A potter’s paradise
Since the end of World War II, the realm of ceramics in Japan has often been described as a “potter’s paradise.” The celebrated ceramic artist Tomimoto Kenkichi remarked in 1946 to readers of a popular women’s journal, “Superior quality ceramics permeate Japan, and probably no other nation’s people are interested in ceramics as much as the Japanese.” “Modern Japan” generally refers to the period of industrialization and cultural transformation that occurred due to the so-called opening of Japan to the outside world in the mid-nineteenth century. Ceramics as a medium in modern Japan bears a particular set of relationships to the past and the outside world. As one of the oldest known mediums, it positions modern makers within an incredibly long continuum of making.
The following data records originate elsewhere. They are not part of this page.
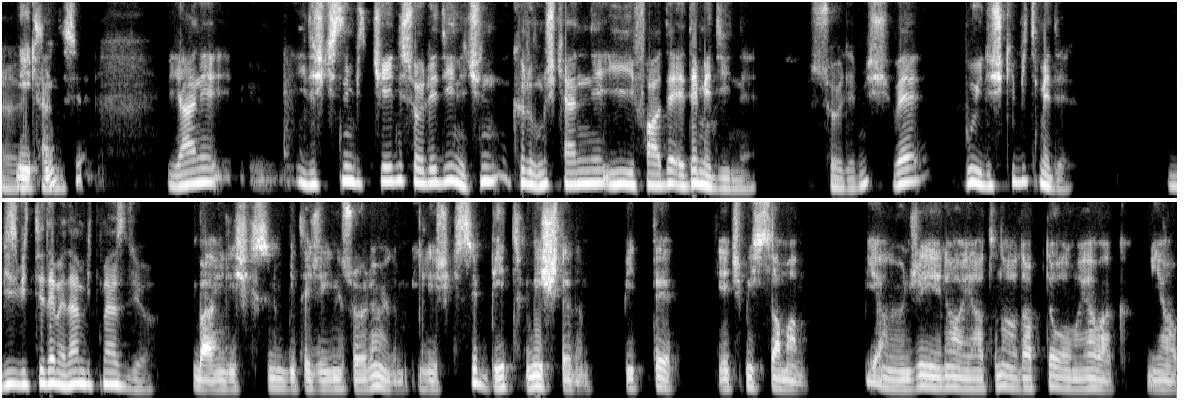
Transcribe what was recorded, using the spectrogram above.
e, kendisi. Yani ilişkisinin biteceğini söylediğin için kırılmış, kendini iyi ifade edemediğini söylemiş ve bu ilişki bitmedi. Biz bitti demeden bitmez diyor. Ben ilişkisinin biteceğini söylemedim. İlişkisi bitmiş dedim. Bitti. Geçmiş zaman. Bir an önce yeni hayatına adapte olmaya bak. Miyav.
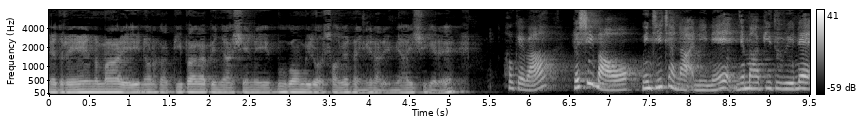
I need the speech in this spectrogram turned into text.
အဲသတင်းသမားတွေနောက်တစ်ခါပြည်ပကပညာရှင်တွေပူးပေါင်းပြီးတော့ဆောင်ရွက်နိုင်ခဲ့တာတွေအများကြီးရှိခဲ့တယ်။ဟုတ်ကဲ့ပါလက်ရှိမှာရောဝင်ကြီးဌာနအနေနဲ့မြန်မာပြည်သူတွေနဲ့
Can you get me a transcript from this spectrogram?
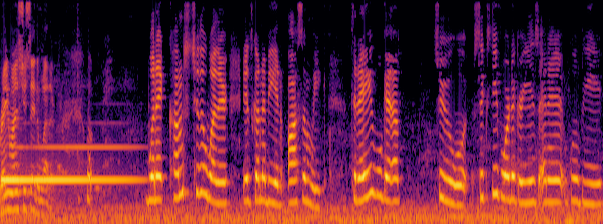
Rain, why don't you say the weather? When it comes to the weather, it's going to be an awesome week. Today we'll get up to 64 degrees and it will be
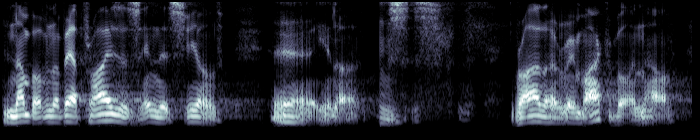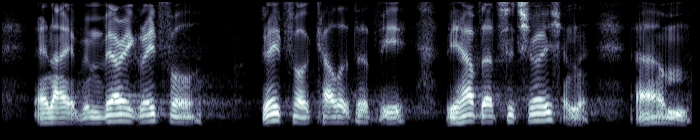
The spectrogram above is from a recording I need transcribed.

It was largely accepted that the first ceramic vessels in the world were produced in Japan, although ceramic finds of an earlier age have been uncovered in China.